Bay Area Rapid Transit System (BART), the first new US regional transit system since 1907, went into service three years behind schedule. Designed in 1965 by Carl Sundberg, R. Figgins and Montgomery Ferar of Sundberg-Ferar and Rohr Industries, it set a new typeform for modern mass transit.
The Boeing 747 "jumbo-jet" made its first public flight in 1969. It carried 342-490 passengers and was 231 feet long. Interiors were designed by Walter Dorwin Teague Associates (WDTA). It went into transatlantic service in early 1970 for Pan American Airlines.
Amana Refrigeration, a subsidiary of Raytheon Manufacturing Company, in 1967 introduced this first compact microwave oven, called the Radarange. It was a 115 V countertop model, retailing for $495, and cooked hamburgers in 35 seconds. The compact size was made possible by a small, efficient electron tube, developed in 1964 by the Japanese, which replaced older, bulkier tubes called magnetrons.
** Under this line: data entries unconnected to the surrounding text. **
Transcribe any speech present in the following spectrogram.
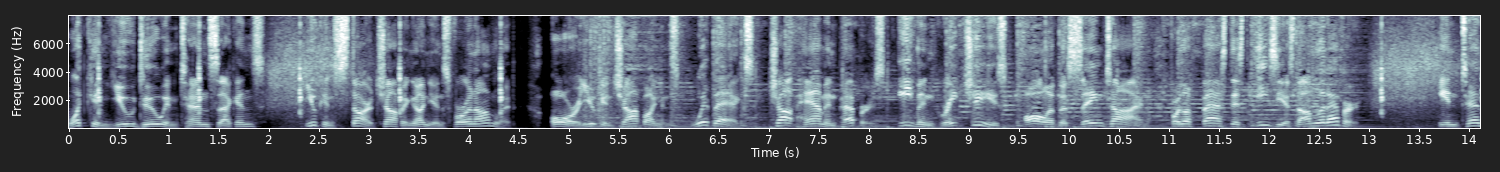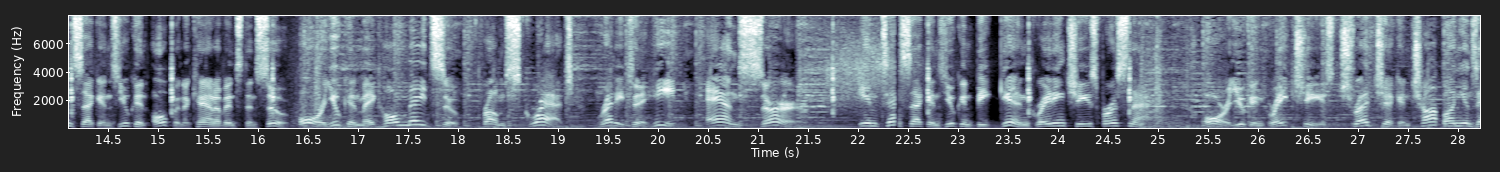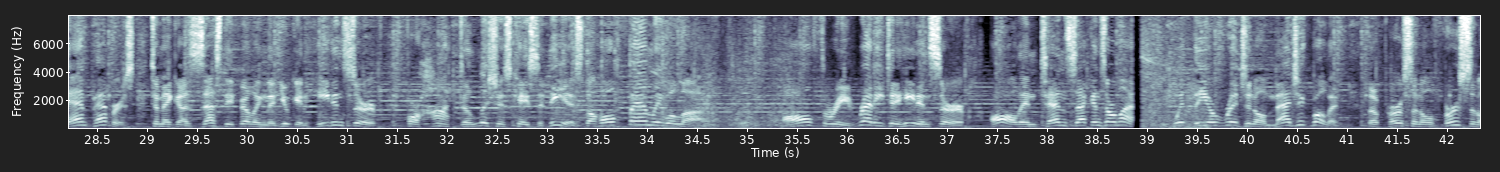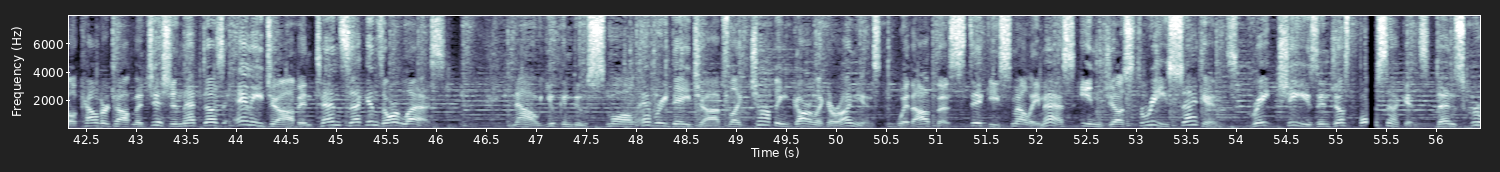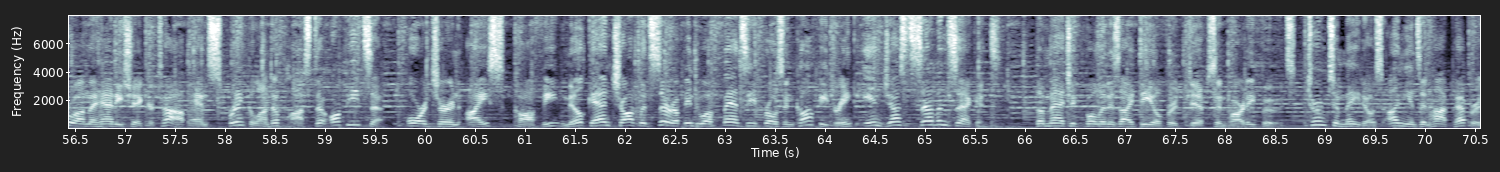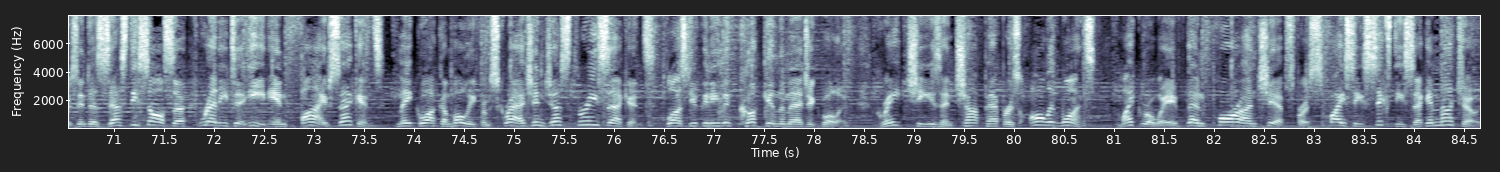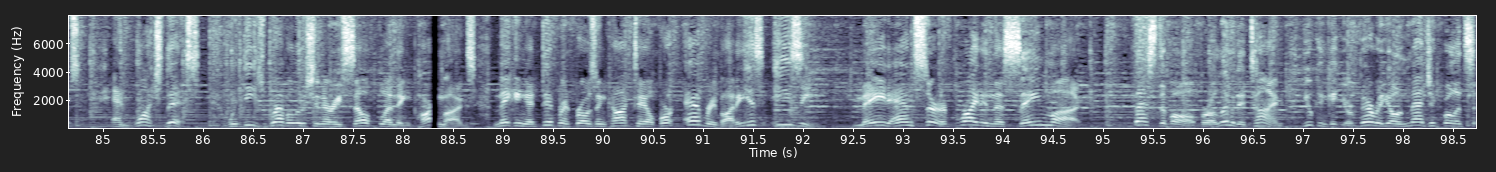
What can you do in 10 seconds? You can start chopping onions for an omelet. Or you can chop onions, whip eggs, chop ham and peppers, even grate cheese, all at the same time for the fastest, easiest omelet ever. In 10 seconds, you can open a can of instant soup, or you can make homemade soup from scratch, ready to heat and serve. In 10 seconds, you can begin grating cheese for a snack. Or you can grate cheese, shred chicken, chop onions and peppers to make a zesty filling that you can heat and serve for hot, delicious quesadillas the whole family will love. All three ready to heat and serve, all in 10 seconds or less with the original Magic Bullet, the personal, versatile countertop magician that does any job in 10 seconds or less. Now you can do small, everyday jobs like chopping garlic or onions without the sticky, smelly mess in just three seconds. Grate cheese in just four seconds. Then screw on the handy shaker top and sprinkle onto pasta or pizza. Or turn ice, coffee, milk, and chocolate syrup into a fancy frozen coffee drink in just seven seconds. The Magic Bullet is ideal for dips and party foods. Turn tomatoes, onions, and hot peppers into zesty salsa ready to eat in five seconds. Make guacamole from scratch in just three seconds. Plus, you can even cook in the Magic Bullet. Grate cheese and chop peppers all at once. Microwave, then pour on chips for spicy 60 second nachos. And watch this. With these revolutionary self blending party mugs, making a different frozen cocktail for everybody is easy. Made and served right in the same mug. Best of all, for a limited time, you can get your very own Magic Bullet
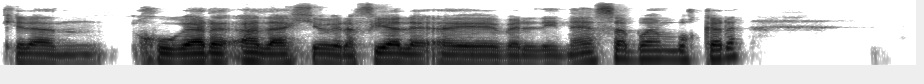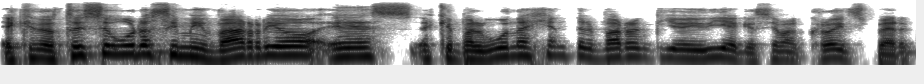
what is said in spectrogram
quieran jugar a la geografía eh, berlinesa pueden buscar es que no estoy seguro si mi barrio es es que para alguna gente el barrio en que yo vivía que se llama Kreuzberg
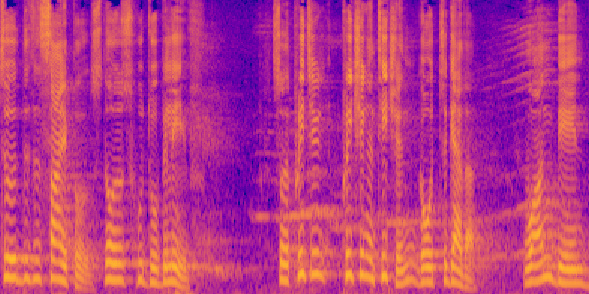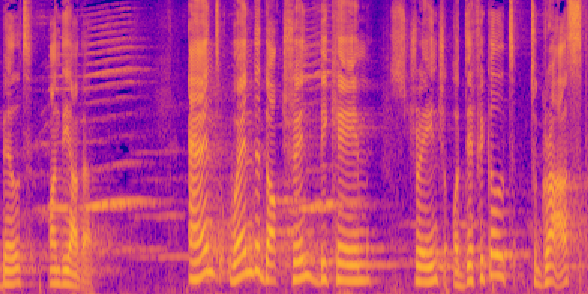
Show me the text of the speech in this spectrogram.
to the disciples, those who do believe. So the preaching, preaching and teaching go together, one being built on the other. And when the doctrine became strange or difficult to grasp,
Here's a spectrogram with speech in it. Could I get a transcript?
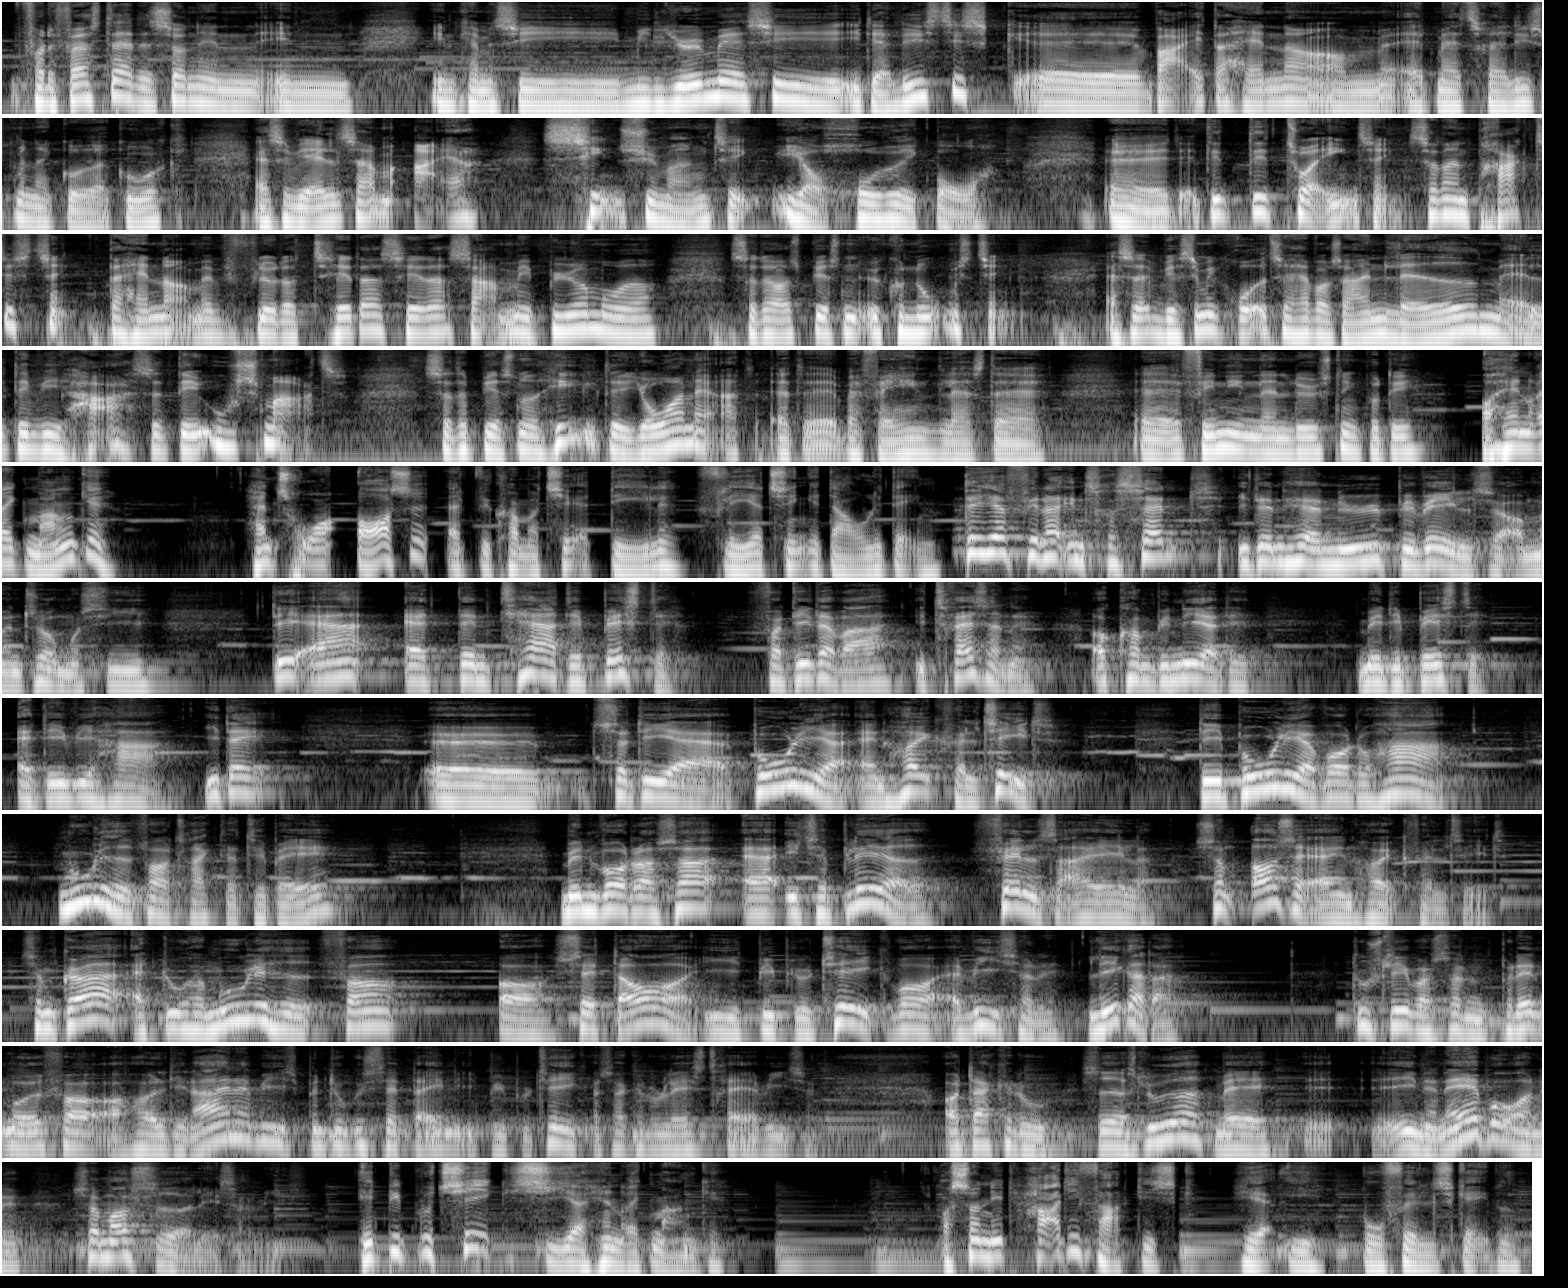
For det første er det sådan en, en, en kan man sige, miljømæssig, idealistisk øh, vej, der handler om, at materialismen er gået af gurk. Altså vi alle sammen ejer sindssygt mange ting, I overhovedet ikke bruger. Øh, det, det tror jeg er en ting. Så er der en praktisk ting, der handler om, at vi flytter tættere og tættere sammen i byområder, så der også bliver sådan en økonomisk ting. Altså, vi har simpelthen ikke råd til at have vores egen lade med alt det, vi har, så det er usmart. Så der bliver sådan noget helt øh, jordnært, at øh, hvad fanden, lad os da øh, finde en eller anden løsning på det. Og Henrik Manke, han tror også, at vi kommer til at dele flere ting i dagligdagen. Det, jeg finder interessant i den her nye bevægelse, om man så må sige, det er, at den tager det bedste for det, der var i 60'erne, og kombinerer det med det bedste af det, vi har i dag. Øh, så det er boliger af en høj kvalitet. Det er boliger, hvor du har mulighed for at trække dig tilbage, men hvor der så er etableret fællesarealer, som også er en høj kvalitet. Som gør, at du har mulighed for at sætte dig over i et bibliotek, hvor aviserne ligger der. Du slipper sådan på den måde for at holde din egen avis, men du kan sætte dig ind i et bibliotek, og så kan du læse tre aviser. Og der kan du sidde og sludre med øh, en af naboerne, som også sidder og læser avis. Et bibliotek, siger Henrik Manke. Og sådan et har de faktisk her i bofællesskabet.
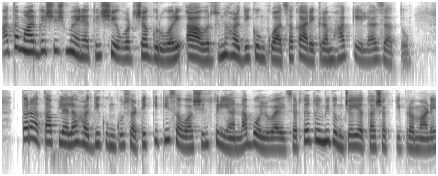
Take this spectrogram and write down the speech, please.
आता मार्गशीर्ष महिन्यातील शेवटच्या गुरुवारी आवर्जून हळदी कुंकवाचा कार्यक्रम हा केला जातो. तर आता आपल्याला हळदी कुंकूसाठी किती सवाशीण स्त्रियांना बोलवायचं तर तुम्ही तुमच्या यथाशक्तीप्रमाणे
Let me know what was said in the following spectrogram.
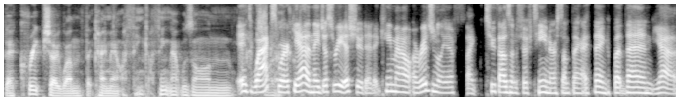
the Creepshow one that came out, I think I think that was on It's Waxwork, yeah, and they just reissued it. It came out originally of like 2015 or something, I think. But then yeah,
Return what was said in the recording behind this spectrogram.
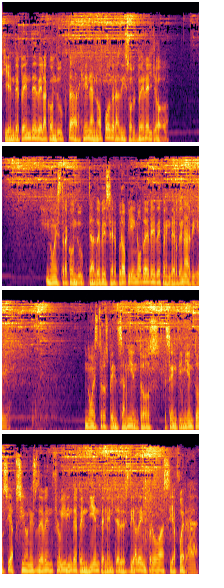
Quien depende de la conducta ajena no podrá disolver el yo. Nuestra conducta debe ser propia y no debe depender de nadie. Nuestros pensamientos, sentimientos y acciones deben fluir independientemente desde adentro hacia afuera.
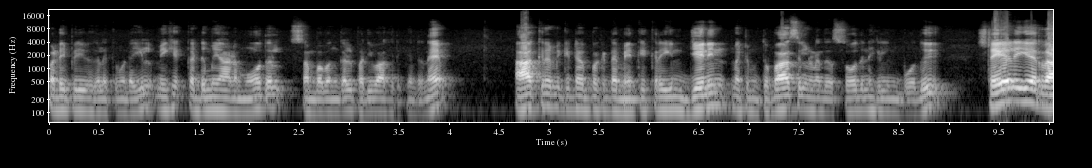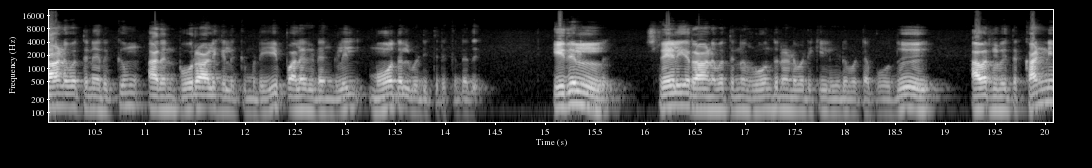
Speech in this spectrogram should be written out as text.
படைப்பிரிவுகளுக்கும் இடையில் மிக கடுமையான மோதல் சம்பவங்கள் பதிவாக இருக்கின்றன. ஆக்கிரமிக்கப்பட்ட மேற்கு கிரையின் ஜெனின் மற்றும் துபாஸில் நடந்த சோதனைகளின் போது ஸ்ரேலிய இராணுவத்தினருக்கும் அதன் போராளிகளுக்கும் இடையே பல இடங்களில் மோதல் வெடித்திருக்கின்றது. இதில் ஸ்ரேலிய இராணுவத்தினர் ரோந்து நடவடிக்கையில் ஈடுபட்ட போது அவர்கள் வைத்த கண்ணி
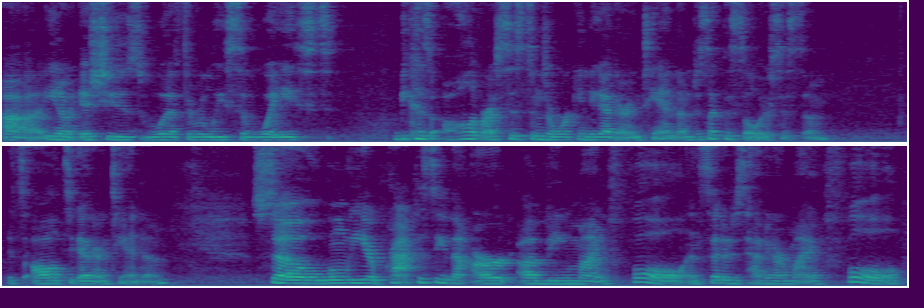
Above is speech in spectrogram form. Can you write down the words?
uh, you know, issues with the release of waste because all of our systems are working together in tandem, just like the solar system. It's all together in tandem. So when we are practicing the art of being mindful, instead of just having our mind full,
In 1963, Kodak introduced its Instamatic 100 camera designed by Frank A. Zagara of Kodak staff. It could be loaded with film cartridges ready to shoot. Price was $15.95. The Instamatic won a Certificate of Design Merit from the Industrial Designers Institute, and was produced until 1966.
With the company on its last legs in 1961, new Studebaker president Sherwood H. Egbert called on Raymond Loewy (1893-1986) in desperation to design an innovative sports car.
Loewy had worked with Studebaker since 1936, designing, with Virgil Exner (1909-1973) and Clair Hodgeman (1911-1992), the lightweight 1939 Champion, the highly successful 1947 postwar models (with Exner), and, with Robert E. Bourke (1916-1996), the acclaimed 1953 hard-top Starliner and Starlight coupes.
Chevrolet's new compact car, the Corvair, designed by Ron Hill and GM Styling Staff, entered the market in 1960, and received a coveted annual design award from the Industrial Designers Institute (IDI). To most designers, it was a welcome innovative design response to compact European imports, and hailed as a pointed departure from the tail fin and chrome excesses that dominated the previous decade in Detroit (see 1957 Chrysler "Forward Look").
The first automatic office copier to make copies on plain paper, the 914, is introduced by Haloid Xerox. A floor-mounted device, it was designed by James G. Balmer of Armstrong-Balmer & Associates, in collaboration with Don Shepardson, John Rutkus and Hal Bogdenoff of Xerox, who had developed an engineering prototype.